───── Supplied records ─────

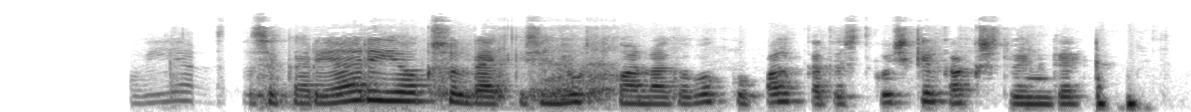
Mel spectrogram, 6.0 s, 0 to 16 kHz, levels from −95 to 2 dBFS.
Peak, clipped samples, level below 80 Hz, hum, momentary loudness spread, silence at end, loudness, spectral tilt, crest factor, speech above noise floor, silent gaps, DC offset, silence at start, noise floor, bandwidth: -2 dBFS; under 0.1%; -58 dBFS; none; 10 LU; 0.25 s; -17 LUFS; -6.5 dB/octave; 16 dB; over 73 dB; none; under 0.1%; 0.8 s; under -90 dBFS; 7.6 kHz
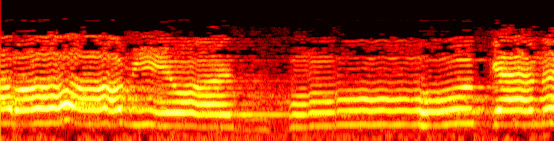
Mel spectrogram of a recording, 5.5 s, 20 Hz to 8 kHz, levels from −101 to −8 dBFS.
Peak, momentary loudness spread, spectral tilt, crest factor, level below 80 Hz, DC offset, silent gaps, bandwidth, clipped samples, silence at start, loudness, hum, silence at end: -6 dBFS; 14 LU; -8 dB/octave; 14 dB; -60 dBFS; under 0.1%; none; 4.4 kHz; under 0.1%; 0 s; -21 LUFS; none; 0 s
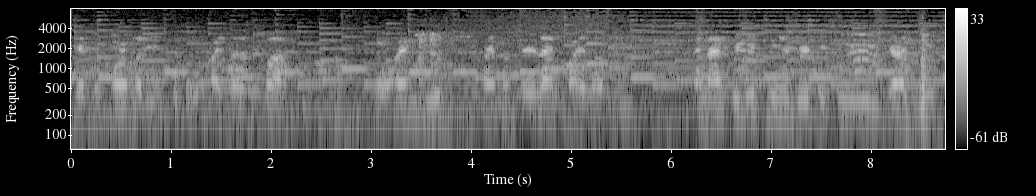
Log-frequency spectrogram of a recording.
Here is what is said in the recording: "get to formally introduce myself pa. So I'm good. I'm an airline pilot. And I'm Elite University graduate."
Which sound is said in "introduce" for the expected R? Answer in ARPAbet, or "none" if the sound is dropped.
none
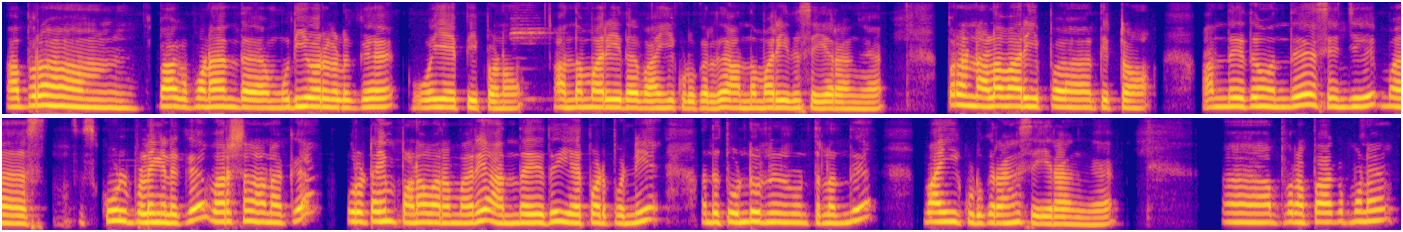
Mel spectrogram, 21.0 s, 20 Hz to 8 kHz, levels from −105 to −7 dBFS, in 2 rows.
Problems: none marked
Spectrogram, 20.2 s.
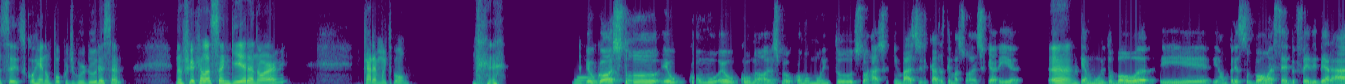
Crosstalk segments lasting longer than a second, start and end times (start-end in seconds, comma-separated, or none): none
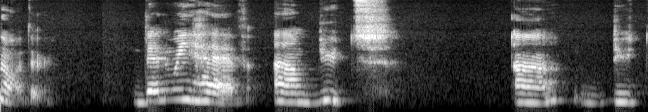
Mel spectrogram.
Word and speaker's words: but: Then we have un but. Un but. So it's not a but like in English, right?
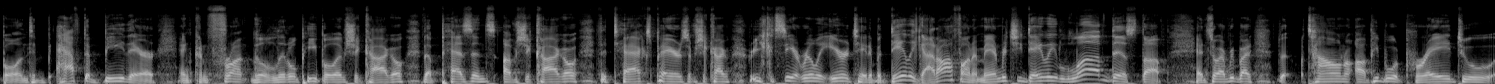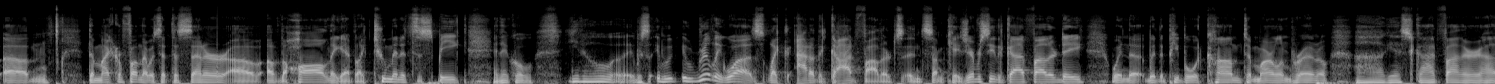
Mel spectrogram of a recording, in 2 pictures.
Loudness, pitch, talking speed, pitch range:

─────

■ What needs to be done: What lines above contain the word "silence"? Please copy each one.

■ Expected output:
Peak, clipped samples, level below 80 Hz, hum, momentary loudness spread, silence at end, loudness, spectral tilt, crest factor, speech above noise floor, silent gaps, DC offset, silence at start, noise floor, bandwidth: -2 dBFS; under 0.1%; -58 dBFS; none; 10 LU; 0.25 s; -17 LUFS; -6.5 dB/octave; 16 dB; over 73 dB; none; under 0.1%; 0.8 s; under -90 dBFS; 7.6 kHz
Peak, momentary loudness spread, spectral tilt, crest factor, level below 80 Hz, DC offset, silent gaps, bandwidth, clipped samples, silence at start, loudness, hum, silence at end: -6 dBFS; 14 LU; -8 dB/octave; 14 dB; -60 dBFS; under 0.1%; none; 4.4 kHz; under 0.1%; 0 s; -21 LUFS; none; 0 s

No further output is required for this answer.